The second room picks up other threads, including the wonderfully moody and skilled work of Jose Salazar, who moved to Louisiana from the Colonial hub of Merida in the Yucatan, and brought with him a distinctively urbane, Spanish style of painting. An early Benjamin West portrait of Severn Eyre, scion of a prominent Virginia family, made before West went to England, gives rare insight into the artist’s raw talent, before refinement in Europe. Several Charles Willson Peales leave one wondering if his chase after the fashion of the day may have led him astray. Earlier, more atmospheric work, including a delightful 1771 portrait of the actress Nancy Hallam in the cross-dressing role of Shakespeare’s Imogen/Fidele from “Cymbeline,” has a romance and whimsy that leaches out of two later, more neoclassical portraits seen nearby.
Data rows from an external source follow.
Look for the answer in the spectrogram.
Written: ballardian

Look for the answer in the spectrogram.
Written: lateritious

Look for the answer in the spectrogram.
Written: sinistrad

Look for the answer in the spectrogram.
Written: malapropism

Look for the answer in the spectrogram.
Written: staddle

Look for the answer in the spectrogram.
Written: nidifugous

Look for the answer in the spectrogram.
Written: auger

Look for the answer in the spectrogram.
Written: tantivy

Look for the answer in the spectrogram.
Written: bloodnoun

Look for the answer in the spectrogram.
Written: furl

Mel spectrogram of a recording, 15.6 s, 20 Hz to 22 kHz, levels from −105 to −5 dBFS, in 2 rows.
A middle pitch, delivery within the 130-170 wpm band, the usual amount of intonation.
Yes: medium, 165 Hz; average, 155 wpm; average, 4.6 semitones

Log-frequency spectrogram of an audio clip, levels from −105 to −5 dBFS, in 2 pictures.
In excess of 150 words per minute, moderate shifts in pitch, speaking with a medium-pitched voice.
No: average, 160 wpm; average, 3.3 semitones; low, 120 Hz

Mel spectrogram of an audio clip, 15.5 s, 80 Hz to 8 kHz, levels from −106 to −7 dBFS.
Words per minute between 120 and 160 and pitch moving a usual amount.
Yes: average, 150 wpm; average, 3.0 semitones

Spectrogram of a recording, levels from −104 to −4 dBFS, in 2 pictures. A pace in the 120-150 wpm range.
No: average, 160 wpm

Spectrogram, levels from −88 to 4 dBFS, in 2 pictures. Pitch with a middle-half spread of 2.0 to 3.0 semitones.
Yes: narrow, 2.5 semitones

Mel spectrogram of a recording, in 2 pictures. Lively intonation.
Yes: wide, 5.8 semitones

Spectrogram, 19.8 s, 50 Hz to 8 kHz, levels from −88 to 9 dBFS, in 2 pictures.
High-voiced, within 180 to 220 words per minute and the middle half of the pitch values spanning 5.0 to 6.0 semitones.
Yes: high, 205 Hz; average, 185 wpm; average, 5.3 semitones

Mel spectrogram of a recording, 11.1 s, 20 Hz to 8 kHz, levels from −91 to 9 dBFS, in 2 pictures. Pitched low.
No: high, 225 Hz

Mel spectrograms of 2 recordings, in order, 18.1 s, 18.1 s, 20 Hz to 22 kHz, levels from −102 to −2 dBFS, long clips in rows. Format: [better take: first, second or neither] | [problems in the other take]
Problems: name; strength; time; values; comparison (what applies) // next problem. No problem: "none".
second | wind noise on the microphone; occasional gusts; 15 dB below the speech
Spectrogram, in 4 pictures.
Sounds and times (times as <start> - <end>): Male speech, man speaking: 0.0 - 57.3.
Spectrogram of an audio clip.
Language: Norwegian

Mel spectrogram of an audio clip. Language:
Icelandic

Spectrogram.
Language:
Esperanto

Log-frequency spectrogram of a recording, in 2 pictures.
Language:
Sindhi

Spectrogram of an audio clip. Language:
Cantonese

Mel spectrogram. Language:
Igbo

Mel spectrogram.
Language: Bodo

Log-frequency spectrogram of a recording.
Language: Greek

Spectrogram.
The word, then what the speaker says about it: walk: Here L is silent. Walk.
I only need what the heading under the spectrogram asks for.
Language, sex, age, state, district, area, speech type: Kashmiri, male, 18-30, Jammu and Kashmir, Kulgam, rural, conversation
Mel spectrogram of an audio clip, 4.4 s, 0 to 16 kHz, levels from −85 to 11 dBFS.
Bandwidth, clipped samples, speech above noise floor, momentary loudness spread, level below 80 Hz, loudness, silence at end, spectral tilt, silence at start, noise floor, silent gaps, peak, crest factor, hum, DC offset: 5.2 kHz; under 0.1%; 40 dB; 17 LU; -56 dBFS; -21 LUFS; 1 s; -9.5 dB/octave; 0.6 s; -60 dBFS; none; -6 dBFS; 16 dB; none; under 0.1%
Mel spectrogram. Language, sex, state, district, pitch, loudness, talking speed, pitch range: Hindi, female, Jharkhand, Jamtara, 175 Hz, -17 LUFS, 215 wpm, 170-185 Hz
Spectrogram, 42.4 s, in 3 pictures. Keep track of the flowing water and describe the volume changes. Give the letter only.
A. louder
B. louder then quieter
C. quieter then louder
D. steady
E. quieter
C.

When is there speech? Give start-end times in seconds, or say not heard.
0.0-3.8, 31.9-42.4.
Two major works by Peale, the 1772 and 1780 portraits of George Washington (in Virginia militia dress and later as leader of American forces, with his hand resting on a cannon after the battle of Princeton) dominate the space and will appeal to visitors hankering after familiar, iconic works.
The current exhibition is only the first part of a projected larger overview of painting in the early South. Another exhibition, scheduled for 2015, will take up an earlier period, from the earliest Colonial incursions into the region, including work of primarily naturalist and ethnographic interest. The ambition of the project is impressive. Scholarship at Williamsburg is like the proverbial light under a bushel, very much a part of what they do, but without most visitors being explicitly aware of its importance. Even the architecture of the art museums replicates the careful balance between nostalgia and substance: Visitors enter through a reconstructed 1771 brick mental hospital, pass through a tunnel and emerge in a fully functioning, well-designed modern gallery space — discreetly hidden from view by a large fence.
Even if you’re allergic to carriage rides, costumes and demonstrations of blacksmithing, “Painters and Paintings in the Early American South” is worth every minute invested in its detailed and thoroughgoing overview.
is on view at the art museums of Colonial Williamsburg through September 2014.